"I don't even know the candidates. We have other things to think about, you understand, we have other problems. But we have to vote. I know that you have to vote. I go by the little market and see flyers, posters [of candidates]. You can't say that there aren't any at all. On TV, did they mention these things [elections]? I don't know, I didn't hear anything. Until now they haven't [campaigned] on TV, so I don't know anything [about them]."

In any case, campaigning on television in Chechnya these days could hardly be effective. Most TV and radio sets in the republic don't work because of cuts in electricity.

In addition, Chechen women say that their husbands and sons will not risk an encounter with the Russian military simply for a chance to vote. Several Chechens told our correspondent of ongoing so-called "cleansing operations" in the republic, where Russian forces surround a village and then arrest every man under suspicion of helping the separatist rebels.

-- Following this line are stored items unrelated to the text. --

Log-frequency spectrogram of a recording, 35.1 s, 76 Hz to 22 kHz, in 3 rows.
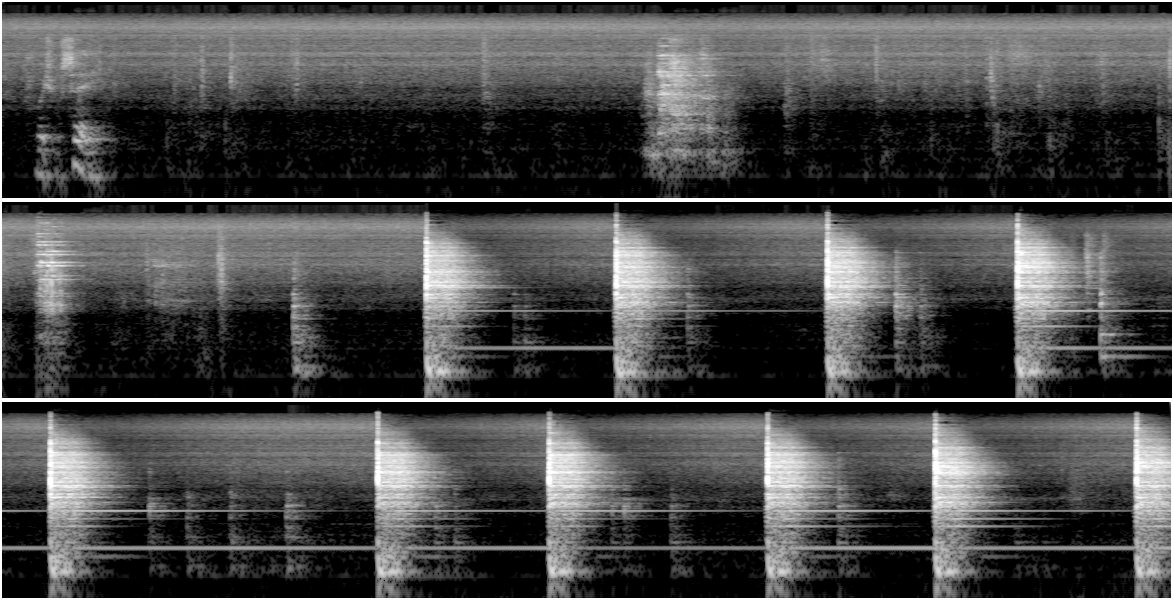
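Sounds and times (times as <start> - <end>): hammer striking steel: 15.9 - 19.0, 19.9 - 20.9, 21.8 - 35.0.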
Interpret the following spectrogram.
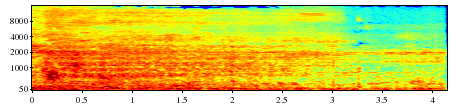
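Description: Several people forcefully breathing out together in one long hissing exhalation, a qi gong release of anger. It starts suddenly on the count and fades after about three seconds.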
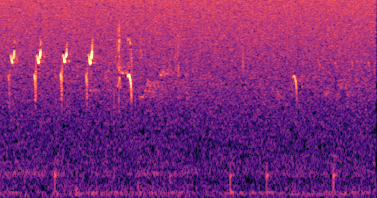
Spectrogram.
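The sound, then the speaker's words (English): A male bird's flight song: four quick, evenly spaced high chirps in the first second, then a fainter trailing note, set against a steady hiss of outdoor background noise. “Oh, and here comes another male in flight song.”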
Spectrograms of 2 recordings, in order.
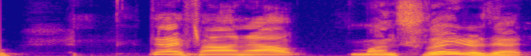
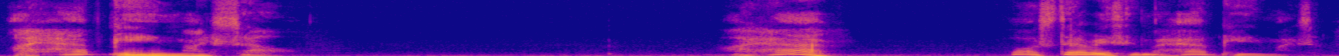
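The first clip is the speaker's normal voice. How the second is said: hushed awe; 9 dB quieter than usual. Retold or imitated. Patient realizing, awed.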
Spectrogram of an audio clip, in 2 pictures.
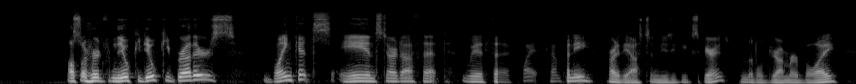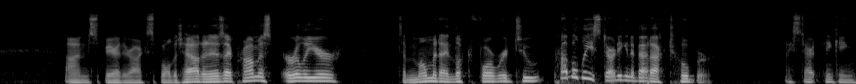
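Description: At 4.97 s the speech and its background noise drop together by about 20 dB in a single step and stay low until 5.63 s, when they step back up. This sudden gain jump was likely a level setting or bit shift applied without any ramp. On the waveform the envelope changes height instantly at both edges, and the spectrogram shows every band dimming at once for that stretch, with no fade on either side.

From 7.27 to 7.42 s there is a burst of packet loss. About 120 ms of audio never arrived. The receiver extended the last sound for roughly 114 ms, letting it decay into a held buzz or hiss, and about 60 ms of that is silent. On a spectrogram this shows as a smeared continuation fading into a blank gap before speech resumes further along.

A second burst follows at 11.31 to 11.46 s, with about 40 ms lost and around 54 ms of synthetic fill. A further 7 ms of real audio was cut away at the join, so the speech jumps forward slightly. 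On the waveform the filled stretch is too uniform before it splices abruptly back into the real signal.

At 14.99 to 15.06 s there is a short concealed packet loss. About 40 ms went missing and was covered by roughly 38 ms of continued pitch or shaped noise, then blended back. It is heard as a brief smear or wobble. The spectrogram shows a narrow patch where the harmonics blur and flatten, and the waveform shows a small, overly uniform segment.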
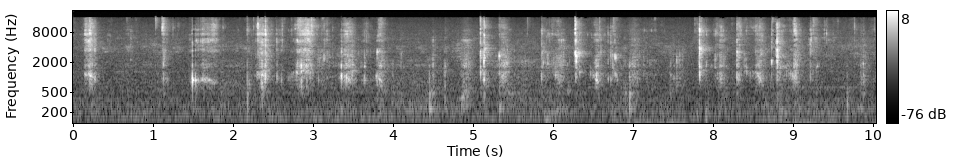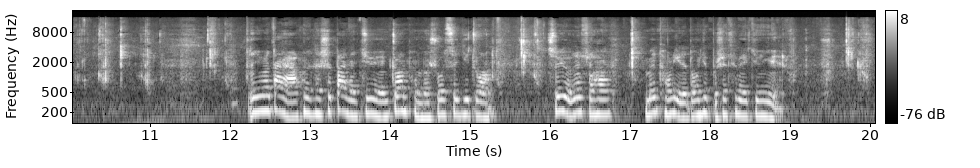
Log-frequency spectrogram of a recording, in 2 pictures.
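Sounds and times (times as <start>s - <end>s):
person chewing close up: 0.0s - 12.3s, 15.0s - 17.2s, 18.9s - 20.0s.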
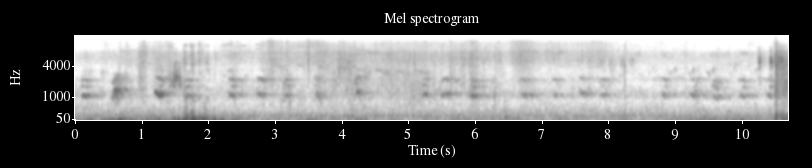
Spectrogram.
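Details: Hounds trailing a hare during the opening hunt of the 2023-24 season bark in a quick, uneven string of distant ringing bays. A loud thump is heard early on, and low field noise persists underneath.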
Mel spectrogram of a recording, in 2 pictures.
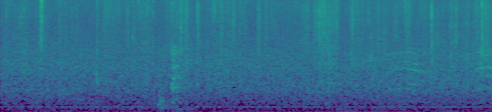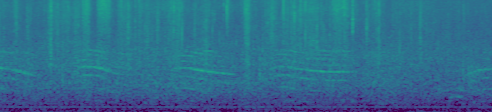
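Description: Near silence: faint scattered crinkles and clicks of paper yarn being worked with a large crochet hook, over a low steady hum. A few faint high chirps come in the second half.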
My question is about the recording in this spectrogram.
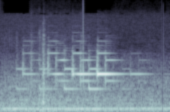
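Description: A mobile phone sounding a quick run of electronic beeps that step between several pitches, over a steady low hum.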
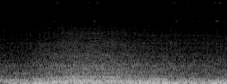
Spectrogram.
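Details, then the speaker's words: 2009 Toyota Innova, about 170,000 km: deep constant whooshing roar over the engine when revved, with vibration. A seized viscous fan clutch spins the fan fully all the time instead of only when overheating, so the fan clutch is replaced. "ഇത് over temperature ആകുമ്പോൾ മാത്രമേ അത് ഫുള്ളായിട്ട് കറങ്ങാൻ പാടുള്ളൂ. എല്ലാത്ത പക്ഷം ചെറിയൊരു തോതിലേ ആ ഫാന് കറങ്ങാൻ പാടുള്ളൂ. അതാണ് അതിൻ്റെ വർക്കിങ്."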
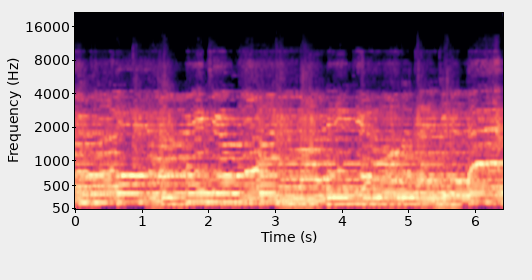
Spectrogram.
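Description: Gospel choir singing in harmony, several voices holding and changing chords over low bass notes.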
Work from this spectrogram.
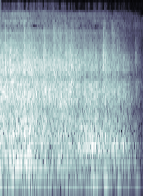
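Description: A Tri-ang model train runs along its track with a steady, close whirring rumble and faint rhythmic clicking of the wheels over rail joints, fading away at the end.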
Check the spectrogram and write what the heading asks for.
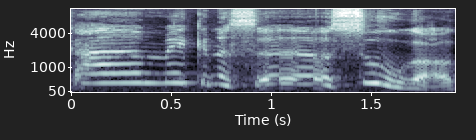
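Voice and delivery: hammed-up old-country Italian; Italian-accented Vito, proud of his sauce. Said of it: "He's like".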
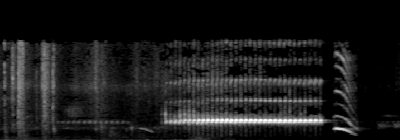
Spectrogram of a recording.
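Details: A sirtu in full, lively song: after low background murmur, a long, fast, steady high trill of about twenty notes per second lasts over a second and a half, closed by a brief falling whistle.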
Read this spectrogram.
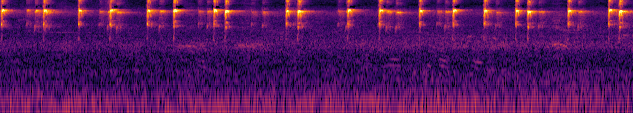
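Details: Loud gray squirrel chirps, each a brief piercing tick, coming in a steady run of single and doubled notes several times a second, with a faint low hum underneath.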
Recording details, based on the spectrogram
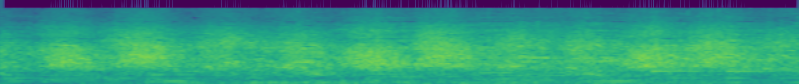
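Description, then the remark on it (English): A large crowd of protesters at an anti-war rally in Washington, led by the Reverend Jesse Jackson, screams and roars at full volume, the noise surging in repeated waves roughly every second, with no single voice standing out. “That was the Reverend Jesse Jackson leading protesters at an anti-war rally yesterday in Washington.”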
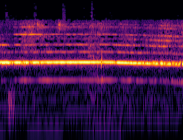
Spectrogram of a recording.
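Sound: siren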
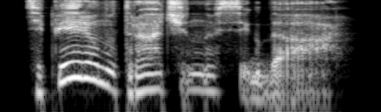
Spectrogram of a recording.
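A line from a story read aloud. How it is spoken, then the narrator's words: Sighed. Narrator (Russian): вздохнул Лив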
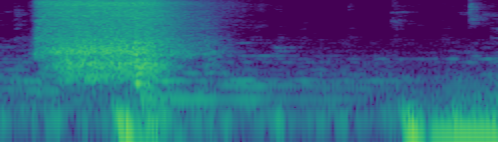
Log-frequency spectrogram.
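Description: Espresso machine's steam wand purged in one short blast of steam hiss that fades out within about a second.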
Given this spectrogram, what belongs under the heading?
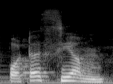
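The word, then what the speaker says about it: potassium: একচুয়ালটা হবে পটাশিয়াম, calcium, magnesium. অর্থাৎ যখন সিটা বলছো সিতে কিন্তু জোর দিতে হবে যেটা আমরা প্রায়ই দিয়ে থাকি না।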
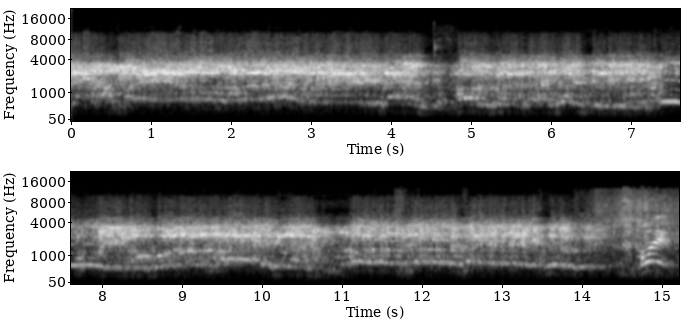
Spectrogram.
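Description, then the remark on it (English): A football crowd at a match, recorded on a mobile phone, chanting and shouting, a loud, continuous roar of many voices with rising and falling tones, sustained for about fifteen seconds with a brief dip midway. “Someone got this on their mobile phone and we had to track it down of me at a football match.”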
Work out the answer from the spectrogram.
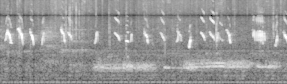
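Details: Brahma chicks and two Orpington chicks cheeping: high, quick downslurred peeps from several birds, repeated in uneven runs, joined midway by a steady mid-pitched droning tone and a continuous low hum.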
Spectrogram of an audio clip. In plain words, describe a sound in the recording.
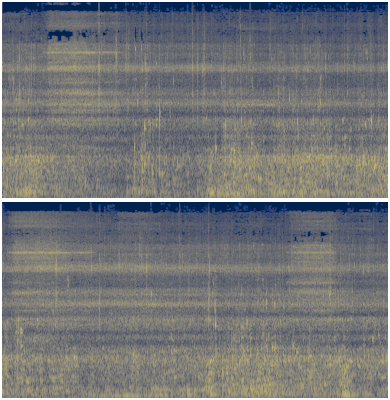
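A scuba regulator hisses steadily as a diver breathes in.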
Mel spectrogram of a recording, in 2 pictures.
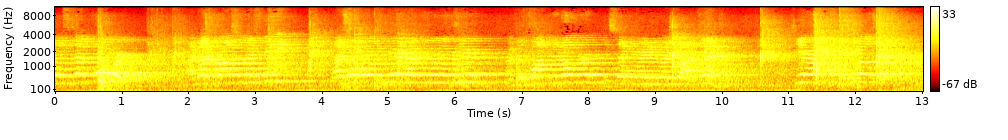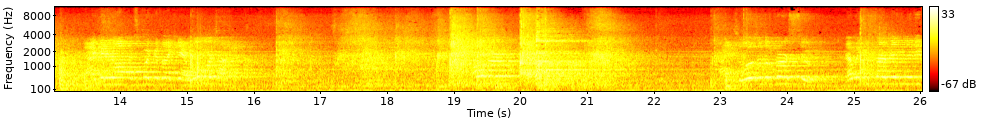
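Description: A man talking through most of it, broken by several sharp knocks of a hockey stick striking a puck on the ice.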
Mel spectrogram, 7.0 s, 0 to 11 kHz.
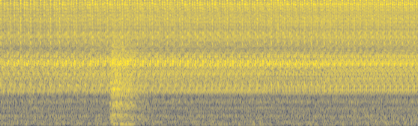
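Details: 2003 Ford F-250 6.0L Powerstroke diesel just after startup: uneven, lumpy idle with a brief early surge; rough running or misfire, cause not yet known.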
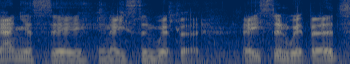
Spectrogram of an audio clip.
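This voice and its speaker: Fairly slowly, a man with an Australian accent speaks at medium pitch in a bright, sharp tone. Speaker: vlogger. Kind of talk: reading signs aloud.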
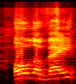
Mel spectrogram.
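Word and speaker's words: Olave: pronounce these things wrong it's pronounced oh la vey all of a sudden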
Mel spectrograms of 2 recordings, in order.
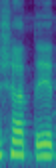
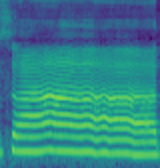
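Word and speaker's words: ثاء: ফোঁটা থাকলে তার নাম সা, তার নাম সা। সা উচ্চারণ কেমন হবে? সা জিহ্বার আগা থেকে নরমভাবে আদায় হবে, নইলে সিন অথবা সদ অক্ষর আদায় হয়ে পড়া হারাম হয়ে যাবে।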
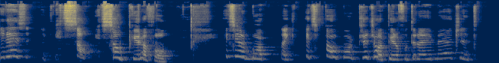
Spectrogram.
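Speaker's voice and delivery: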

Even the threat of an odd random bullet or rocket could keep the more civic-minded Chechens at home Sunday. Russian forces, who announced heightened security measures in the republic, admit that three days ago (Aug 15) they were shot at or attacked 29 times. Since the beginning of the month, five pro-Russian Chechen officials have been the targets of assassination attempts.

Another factor that may keep many Chechens from voting could be their difficulties in moving about the republic from their present place of residence to nearby -- or not so nearby -- voting urns. Within Chechnya, many people have left their old homes to take refuge with family members whose homes were spared, or have left the dangerous mountain regions to stay in the safer lowlands.

But roads are being guarded by Russian soldiers who, says a woman who asks not to be identified, demand bribes to let people through. Our correspondent talked with her at the Adler-20 passage point into Chechnya, as she was waiting for one of the unreliable buses to take her into the republic where she goes every week to see her parents.

"It's very difficult to get through, very difficult -- traffic jams, lines, the heat. It's all the more difficult when we have our children with us. It's really an insult to the people. Now the road, the main road [to Grozny] is closed, they say it's because of the election. But they'll let through whomever they want. - [voice in background ] Whoever pays, goes through -- only them. That's why traffic is limited and it's difficult to go from one place to the other."

Given all this, the 60 percent turnout predicted by electoral commission chief Veshnyakov seems far too optimistic. Also, his estimate of almost a half-million eligible voters -- including the military -- appears exaggerated. Chechnya's total pre-war total population was only about 450,000, and today 150,000 refugees in Ingushetia are not registered to vote. Russian authorities can count only on ballots being deposited in the urns that will tour the refugee camps, where some 12,000 are living in tents.

The complications in Sunday's Chechnya election are similar to those in the republic during the Russian presidential election last March. At the time, a delegation from the Organization for Security and Cooperation in Europe, or OSCE, had visited the republic before the election. But the OSCE refused to monitor the voting in Chechnya, saying that up-to-standard conditions for voting did not exist in the republic.

Earlier this week, the OSCE said it would not monitor Sunday's either, because of security risks.